How do I punish my cat for inappropriate scratching? All forms of physical punishment should be avoided since they can cause fear or aggression toward the owners, and at best, the cat will only learn to stop the scratching while the owner is around. Indirect, non-physical forms of punishment may be useful if the owner can remain out of sight while administering the punishment. In this way the cat may learn that scratching is unpleasant even when the owner is not present. Water rifles, ultrasonic or audible alarms, or remote controlled devices are sometimes useful. Generally, the best deterrents are those that train the pet not to scratch, even in the owner’s absence.
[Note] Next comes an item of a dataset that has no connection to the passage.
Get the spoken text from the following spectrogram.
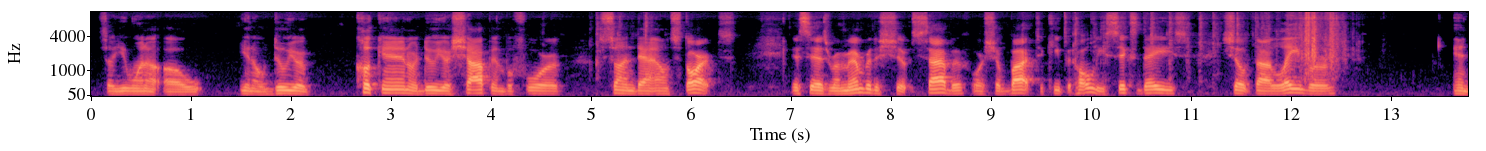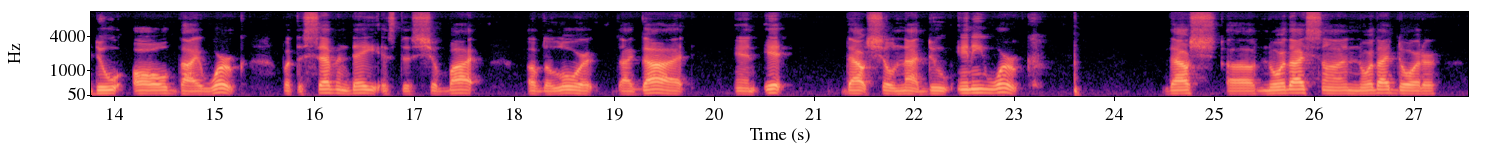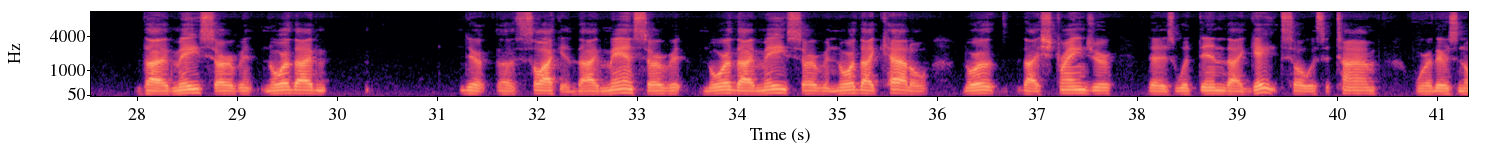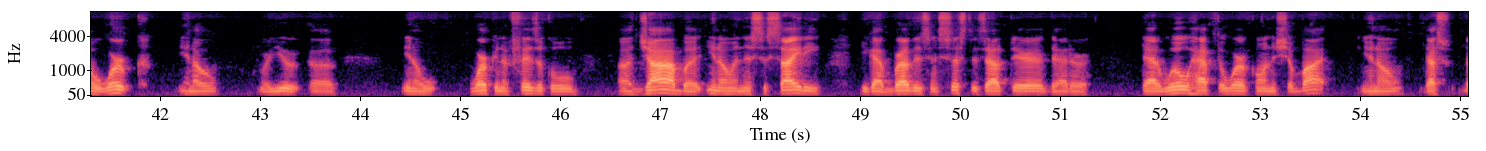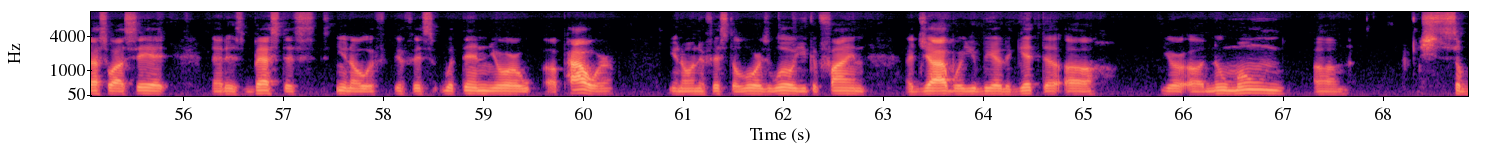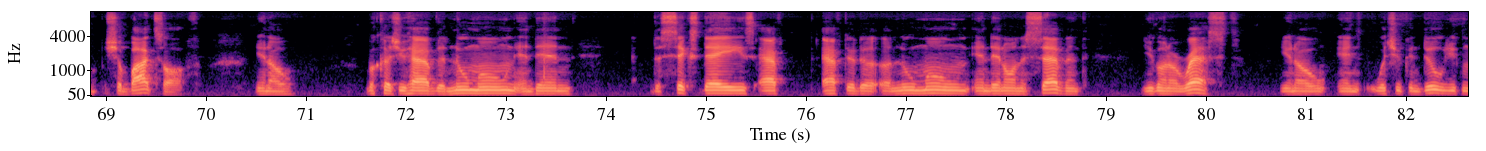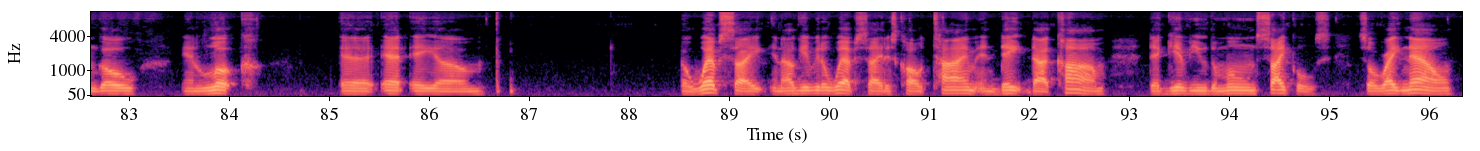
So you want to, uh, you know, do your cooking or do your shopping before sundown starts. It says, "Remember the Sabbath or Shabbat to keep it holy. Six days shalt thou labor and do all thy work." But the seventh day is the Shabbat of the Lord thy God, and it thou shalt not do any work, thou sh- uh, nor thy son, nor thy daughter, thy maidservant, nor thy there uh, thy manservant, nor thy maidservant, nor thy cattle, nor thy stranger that is within thy gate. So it's a time where there's no work, you know, where you, uh, you know, working a physical uh, job, but you know, in this society, you got brothers and sisters out there that are that will have to work on the Shabbat. You know, that's that's why I said that it's best as you know if if it's within your uh, power, you know, and if it's the Lord's will, you could find a job where you'd be able to get the uh, your uh, new moon um, Shabbats off. You know, because you have the new moon and then the six days after after the uh, new moon, and then on the seventh, you're gonna rest. You know, and what you can do, you can go and look at, at a um, a website, and I'll give you the website. It's called timeanddate.com that give you the moon cycles. So right now,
If the surface or area can be made less appealing or unpleasant, the cat will likely seek out alternative areas or target for scratching, (hopefully acceptable scratching posts). The simplest approach is to cover the scratched surface with a less appealing material (plastic, a loosely draped piece of material, aluminum foil, or double-sided tape). Another effective deterrent is to booby trap problem areas so that either scratching or approaching the area is unpleasant for the cat (e.g. motion detector air spray, motion detector alarm, odor repellents or a stack of plastic cups that is set to topple when the cat scratches). (See our handout on ‘Behavior Management Products’). Of course, neither remote punishment nor booby traps will successfully deter inappropriate scratching unless the cat has an alternative scratching area that is comfortable, appealing, well located, and free of all deterrents.
My cat is using her claws to injure family members, what should I do? The first thing you need to do is determine why the cat feels the need to use her claws. If the cat uses its claws on the owners in play or when climbing onto or jumping off of the owner’s lap, try keeping the nails trimmed, or redirecting the cat to acceptable play behavior. If the cat is anxious, fearful or frustrated, then she may be using her claws to escape. In these cases, it is important to identify and prevent situations in which the cat might use its claws. A more in-depth behavioral assessment is needed to determine why your cat is clawing at family members.
It is possible teach your cat where to scratch and how to use its claws appropriately. If you add in some partial confinement or a few strategically placed booby traps, most cats can be prevented from doing damage while learning what is acceptable to you. Regular nail trimming and commercially available plastic nail caps can also be useful to minimize damage to furniture.
In some cases, scratching is a form of marking behavior that might be due to anxiety. In these cases, declawing might stop the scratching and damage, but does not address the problem. Finding out what’s wrong and resolving the anxiety might eliminate the scratching behavior. Declawing is a drastic but permanent solution to most scratching problems. As mentioned already, it may be avoidable with some attention to training and prevention.
This client information is based on material written by: Debra Horwitz, DVM, Diplomate ACVB & Gary Landsberg, DVM, Diplomate ACVB
© Copyright 2009 Lifelearn Inc. Used and/or modified with permission under license.